  • Rank 9: Token Air Force – These are air forces that have some minimal capability, but this often consists of little more than a formal organisational structure and some equipment. These states, the world’s smallest and weakest, cannot aspire to anything but the most limited constabulary functions.

Pic: A Namibian major (centre) surrounded by Tanzanian soldier at Exercise Golfinho, a SADC brigade training event, September 2009.

1This was derived from a framework developed by Eric Grove in his The Future of Sea Power, US Naval Institute Press, Annapolis, Maryland, 1990.

2Richard H. Gimblett, CD, PhD, Combat Capability and the Canadian Forces: Where Are We Now? (And in the Foreseeable Future), A paper to be presented to the Annual Seminar of the Conference of Defence Associations, February 21, 2002, http://www.cda-cdai.ca/cdai/uploads/cdai/2009/04/2002gimblett.pdf, accessed March 22, 2010.

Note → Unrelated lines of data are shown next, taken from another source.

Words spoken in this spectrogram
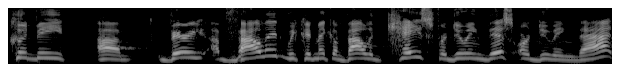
could be um, very uh, valid. We could make a valid case for doing this or doing that,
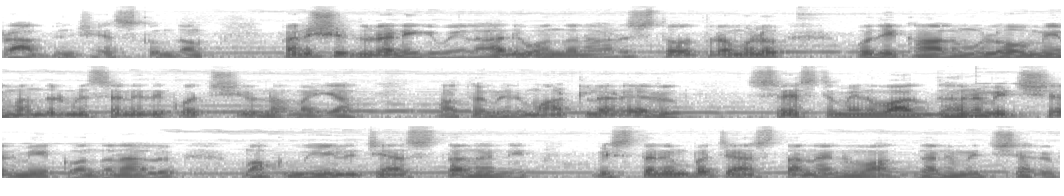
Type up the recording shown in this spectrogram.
ప్రార్థన చేసుకుందాం. పరిశుద్ధుడానికి వేలాది వందనాలు స్తోత్రములు. ఉదయకాలములో మేమందరం మీ సన్నిధికి వచ్చి ఉన్నామయ్యా. మాతో మీరు మాట్లాడారు. శ్రేష్టమైన వాగ్దానం ఇచ్చాను మీకు వందనాలు. మాకు మేలు చేస్తానని విస్తరింపచేస్తానని వాగ్దానం ఇచ్చారు.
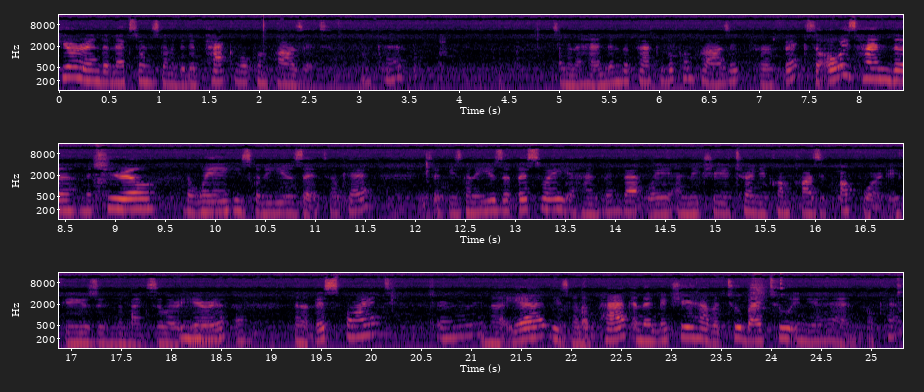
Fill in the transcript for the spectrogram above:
curing, the next one is going to be the packable composite. Okay. So you're going to hand him the packable composite. Perfect. So always hand the material the way he's going to use it. Okay. So if he's going to use it this way, you hand him that way, and make sure you turn your composite upward if you're using the maxillary area. And at this point, Turn not yet, he's going to pack, and then make sure you have a two by two in your hand. Okay.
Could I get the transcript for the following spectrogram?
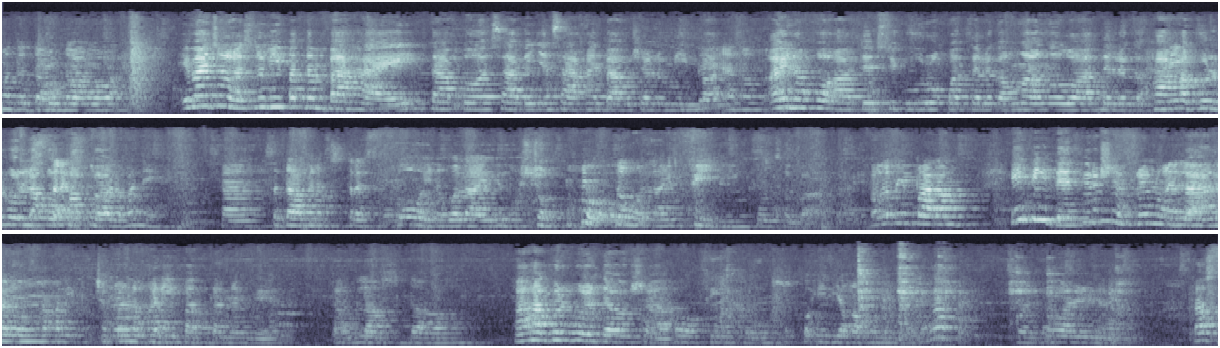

3 Gimblett continues: “I would not change the overall assessment of the Canadian perception of its military (the CF) as a Rank 3 power. That is much less of a fiction today, but the present situation demonstrates the difficulty of developing forces-wide and other-forces typologies. The Navy remains a Rank 3 globally deployable force (although even the Chief of the Maritime Staff admits that will become problematic in the next few years, unless major fleet replacement programmes begins immediately for destroyers and replenishment vessels). But along with that, the fighting capacity of the Army and the global reach of the Air Force have each increased significantly. I would have to put the Army at least at Rank 4, on the basis of our sustained commitment to Afghanistan and recent concurrent deployment (although there are sustainability issues that make a Rank 3 assessment problematic). The Air Force also remains difficult to classify, and probably should be assessed at Rank 5, because while its deployability has improved somewhat (C-17 airlift and new air-to-air refuelling capability), the actual “air force [power] projection” capability of the CF-18 fighter-bombers has not been despatched abroad since the late-1990s operations against the Former Yugoslavia.”